4 Jesus therefore, knowing all things that would come upon Him, went forward and said to them, “Whom are you seeking?”
5 They answered Him, “Jesus of Nazareth.” Jesus said to them, “I am.” And Judas, who betrayed Him, also stood with them.
6 Now when He said to them, “I am,” they drew back and fell to the ground.
Jesus had just spent an agonizing night in Gethsemane. It isn’t just that he knows that he is about to be beaten to a bloody pulp and nailed to a cross to die. It isn’t just that he knows that he is despised and rejected of men. It isn’t just that he knows he is about to be numbered among criminals and reduced to a slave.
It is that he knows that he will bear the sins of the world. He knows that it is the Father’s will that he take the infinite blackness and ugliness and hatred of sin upon himself and be forsaken by God. He will experience in his soul the pains and torments of hell, the forsakenness, the pain, the immense suffering of the wrath of God. He who was righteous was made sin for us. And he willingly bore it.
He knows that God’s wrath against sin is infinite, fixed, unchanging. And he is about to bear the full brunt of it. God will consider Jesus to be worst than the worst. Jesus will take the full weight of God’s wrath against idolatry, murder, blasphemy, rape, torture, adultery, cruelty, oppression, slander, wicked speech and wicked actions, and drink the cup to the very bottom.
And the soldiers come to arrest him.
Jesus says, “Whom do you seek?”
They say, “Jesus of Nazareth.”
He says, “I am”. The same answer the God gave Moses when Moses asked his name. The same name that God gave to his covenant people. The name above every name, the name that the Jews considered so holy that they wouldn’t pronounce it. “I am”.
And then the divine majesty of God shines through the form of the servant. This weak, tired man…Jesus of Nazareth…speaks “I am” and the ray of uncreated light breaks through the dark night and the soldiers fall flat on their faces. This is the majesty of God revealed.
This is not what it seems. It seems as if Satan has won. It seems as if Jesus is about to lose control of everything. It seems as if there are events that are taking place that will carry Jesus along like a tidal wave and end up with his death. It seems as if Judas, the soldiers, the Jews, and the Romans are in charge and Jesus is about to be eliminated.
But then Jesus says, “I am” and God’s majesty shines forth. The Word was made flesh, and for a moment that flesh was pulled back and a tiny glimpse of the infinite beauty, majesty and power of almighty God was revealed.
“And we beheld his glory, the glory as of the only begotten Son of God, full of grace and truth.”
And with one word, the soldiers could not even stand in His presence.
Jesus is the God of Abraham, Isaac and Jacob. For us and for our salvation he became flesh for this very reason – to drink the cup of God’s wrath to the very bottom – so that we might be called the children of the living God. This is why it is not fitting to pity him. He was not an unwilling victim. Instead, we worship and adore, we bow before him in wonder. We fall to our faces in astonished silence and then cry, “Blessing and honor and glory and power be to him forever and ever!”

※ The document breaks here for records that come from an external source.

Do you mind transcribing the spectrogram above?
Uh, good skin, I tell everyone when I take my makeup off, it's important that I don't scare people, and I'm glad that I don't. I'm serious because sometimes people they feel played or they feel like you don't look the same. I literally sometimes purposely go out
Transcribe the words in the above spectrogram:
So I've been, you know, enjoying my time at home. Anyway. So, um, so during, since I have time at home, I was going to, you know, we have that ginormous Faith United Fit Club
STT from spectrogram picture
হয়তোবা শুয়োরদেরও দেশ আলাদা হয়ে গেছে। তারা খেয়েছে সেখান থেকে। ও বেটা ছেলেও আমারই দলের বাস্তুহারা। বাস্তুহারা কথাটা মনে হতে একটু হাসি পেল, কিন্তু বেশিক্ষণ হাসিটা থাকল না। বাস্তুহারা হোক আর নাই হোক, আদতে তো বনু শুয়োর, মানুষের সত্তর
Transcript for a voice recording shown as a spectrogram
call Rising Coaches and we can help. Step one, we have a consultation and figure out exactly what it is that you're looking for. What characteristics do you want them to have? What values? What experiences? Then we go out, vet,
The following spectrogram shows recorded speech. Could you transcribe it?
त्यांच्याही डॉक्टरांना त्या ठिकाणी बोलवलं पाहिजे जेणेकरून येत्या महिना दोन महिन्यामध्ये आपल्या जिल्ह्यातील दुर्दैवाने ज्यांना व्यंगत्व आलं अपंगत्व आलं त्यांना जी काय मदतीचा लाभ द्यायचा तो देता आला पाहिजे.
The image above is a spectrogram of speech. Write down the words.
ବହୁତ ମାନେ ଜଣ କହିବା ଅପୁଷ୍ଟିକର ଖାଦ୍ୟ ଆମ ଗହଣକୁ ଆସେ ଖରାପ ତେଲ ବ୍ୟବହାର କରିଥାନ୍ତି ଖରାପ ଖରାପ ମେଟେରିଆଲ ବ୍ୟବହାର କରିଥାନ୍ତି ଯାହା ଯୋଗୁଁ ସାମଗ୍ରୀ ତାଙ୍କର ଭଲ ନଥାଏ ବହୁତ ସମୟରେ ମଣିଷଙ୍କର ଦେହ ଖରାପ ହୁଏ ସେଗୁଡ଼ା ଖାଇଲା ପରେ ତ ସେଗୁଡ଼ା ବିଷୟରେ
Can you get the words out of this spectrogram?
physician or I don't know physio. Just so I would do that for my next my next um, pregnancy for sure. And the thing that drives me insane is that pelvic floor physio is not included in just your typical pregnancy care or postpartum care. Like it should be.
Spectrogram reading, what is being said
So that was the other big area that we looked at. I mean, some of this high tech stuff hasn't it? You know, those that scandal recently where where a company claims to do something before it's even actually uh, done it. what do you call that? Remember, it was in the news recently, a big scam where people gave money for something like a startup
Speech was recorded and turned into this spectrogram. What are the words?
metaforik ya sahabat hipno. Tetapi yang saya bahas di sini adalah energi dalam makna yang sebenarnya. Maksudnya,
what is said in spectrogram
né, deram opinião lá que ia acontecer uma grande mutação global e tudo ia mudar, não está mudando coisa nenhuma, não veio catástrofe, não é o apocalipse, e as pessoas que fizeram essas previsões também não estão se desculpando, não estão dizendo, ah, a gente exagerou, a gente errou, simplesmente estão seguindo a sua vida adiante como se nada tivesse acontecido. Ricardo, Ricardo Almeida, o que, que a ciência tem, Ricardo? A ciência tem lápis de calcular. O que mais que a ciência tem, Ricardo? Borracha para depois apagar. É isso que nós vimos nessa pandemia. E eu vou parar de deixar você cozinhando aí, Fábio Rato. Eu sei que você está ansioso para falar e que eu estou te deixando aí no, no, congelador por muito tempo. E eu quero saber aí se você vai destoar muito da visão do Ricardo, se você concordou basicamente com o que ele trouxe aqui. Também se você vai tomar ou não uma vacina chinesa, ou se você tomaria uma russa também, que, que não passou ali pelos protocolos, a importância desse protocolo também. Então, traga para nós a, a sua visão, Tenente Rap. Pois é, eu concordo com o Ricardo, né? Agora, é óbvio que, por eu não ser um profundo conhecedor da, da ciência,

This is the great exchange – his righteousness is mine. My sin is his. And he bore it away, he drank the cup wrath to the bottom. The majesty of God is seen in the suffering of Gethsemane, the cross of Jesus, the empty tomb.
The majesty of God is revealed in the death of death on the cross of Christ. It was not the soldiers in charge that day. At any moment, Jesus could have put an end to all of it.
The human tendency to flinch at a whip was overridden by the majesty of God and the infinite love of Jesus. He willingly bore every stroke, every nail, every spit, every mocking word. He hung on the cross while the sun refused to give its light and bore God’s wrath. In the darkness, God hid from our eyes his judgment against sin for we could not have borne to even see it. But Jesus bore it.
Every splinter, every thorn, every drop of the wrath of God.
The majesty of God, the infinite beauty of God, the infinite holiness and justice of God, and his infinite love came together that day. Find it there, or not at all.
“Amazing love, how can it be? That thou my God shouldst die for me?”
4 responses to “The Death of Death”
This is beautiful, a post of worship, gratitude, and praise. These truths strengthen me in the face of evil, oppression, and my own sin. What a glorious, loving Savior!
Same here! Things can feel so overwhelming, but look at our Savior! This is great, Pastor Powell! My faith is strengthened from reading this. The timing of this post is really great, too. Just what I needed to read!
Thank you Sam.